Supermodel is different. Different from other albums, yes, but also different from Foster the People’s first offering, Torches, which provided the laid back, sunny soundtrack to my 2011 summer. A great debut album, yes, but what they wanted from their musical career, no.
The LA band’s commercially successful first single,Pumped Up Kicks, focused on the delicate issue of high school shootings in America, however, when the message was ignored, despite the media exposure, Mark Foster and his band feared that that was it for their aim of creating gritty, hard hitting music that really spoke to people in a way beyond that of today’s popular music Foster claimed that it was “hard for [him] when young kids sang [Pumped Up Kicks]. This is from where the darker feel of Supermodel has stemmed, the first port of call being to cut back on the light, happy sounds that lifted Torches into the spot light, but also masked the harsh realities conveyed in the lyrics.
My first listen of Supermodel was a disappointing one, disappointment I blame entirely on myself. Nothing else did an offbeat, happy feeling likeTorches and I’d been waiting for 3 years for the same band to give me that back. Mistake. The same is not always better. Despite not being what I had expected, further listenings enlightened me to what the band was looking for. This music isn’t as commercially accessible but it definitely is beautiful.
The chorus of lead track Are You What You Want To Be? gives a pleasant reminder of the band’s past life but quickly gives way to the dark, noir sound of the rest of the album. Front man Mark Foster’s wanderlust, exhibited by his years of travelling alone after the debut record to “explore music”, is definitely transferred to the sound of the album.
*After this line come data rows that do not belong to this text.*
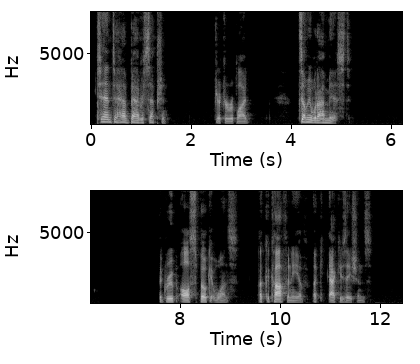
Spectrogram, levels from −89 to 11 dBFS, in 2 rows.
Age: 30-49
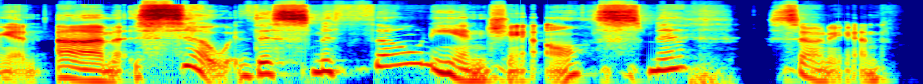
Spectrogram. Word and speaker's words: Smithsonian: I put a little th in there the first time I said it. The It made me think that maybe Smithsonian. I had been mispronouncing it this entire time. Smithsonian. You gotta I was like, get two ths in there.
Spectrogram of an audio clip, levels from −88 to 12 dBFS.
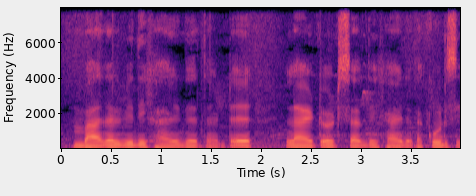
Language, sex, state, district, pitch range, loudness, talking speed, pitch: Bhojpuri, male, Uttar Pradesh, Deoria, 110-115 Hz, -20 LUFS, 195 wpm, 115 Hz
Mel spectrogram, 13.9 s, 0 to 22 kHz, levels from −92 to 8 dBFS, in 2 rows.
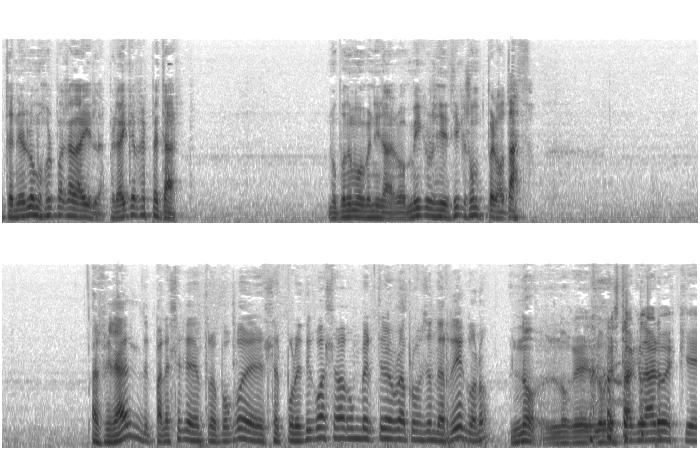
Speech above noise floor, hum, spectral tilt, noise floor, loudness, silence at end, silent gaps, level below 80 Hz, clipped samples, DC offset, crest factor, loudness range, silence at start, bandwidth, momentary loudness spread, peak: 30 dB; none; -7 dB/octave; -45 dBFS; -15 LUFS; 0 s; none; -42 dBFS; under 0.1%; under 0.1%; 16 dB; 6 LU; 0 s; 11 kHz; 7 LU; 0 dBFS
It incorporates African and Eastern sounds throughout creating a fuller sound and depth to each song.
Despite the change in sounds, Foster’s distinctive vocals and haunting song writing remain the same, however, his lyrics are plagued with themes of change, identity and belonging, obviously ideas with which he was battling on his travels. Previous influences are still visible in places, for example the track Goats in Trees sees Foster abandon his trademark tone for a much deeper vocal, much more strongly resembling an early Rufus Wainwright song than any other track onSupermodel. This seemingly rouge piece, though, is pleasantly refreshing. It reminds you that change has been an integral part of the making of this album and leaves you wondering what the future has in store for this shape-shifting ensemble.
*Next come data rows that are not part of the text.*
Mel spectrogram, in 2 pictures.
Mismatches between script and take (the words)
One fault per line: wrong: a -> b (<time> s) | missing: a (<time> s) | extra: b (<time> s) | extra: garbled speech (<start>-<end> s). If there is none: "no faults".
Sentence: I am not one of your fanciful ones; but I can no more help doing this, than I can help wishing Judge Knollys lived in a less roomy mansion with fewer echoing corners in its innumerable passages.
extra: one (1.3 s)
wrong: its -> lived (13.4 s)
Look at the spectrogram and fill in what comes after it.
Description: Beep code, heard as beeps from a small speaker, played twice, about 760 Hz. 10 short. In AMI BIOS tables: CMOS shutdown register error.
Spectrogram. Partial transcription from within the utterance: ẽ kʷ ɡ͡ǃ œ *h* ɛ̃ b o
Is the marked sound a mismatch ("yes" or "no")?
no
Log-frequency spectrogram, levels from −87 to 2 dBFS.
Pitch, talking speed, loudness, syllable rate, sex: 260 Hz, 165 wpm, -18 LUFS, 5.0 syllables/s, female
Supermodel is truly an achievement. It sums up the life of Mark Foster, perfectly delivering his thoughts and feelings during a period of exploration and wonder. For old fans, this is not what you remembered. For music lovers, this is an inspiring example of a band achieving their creative aim and there’s beauty in that alone.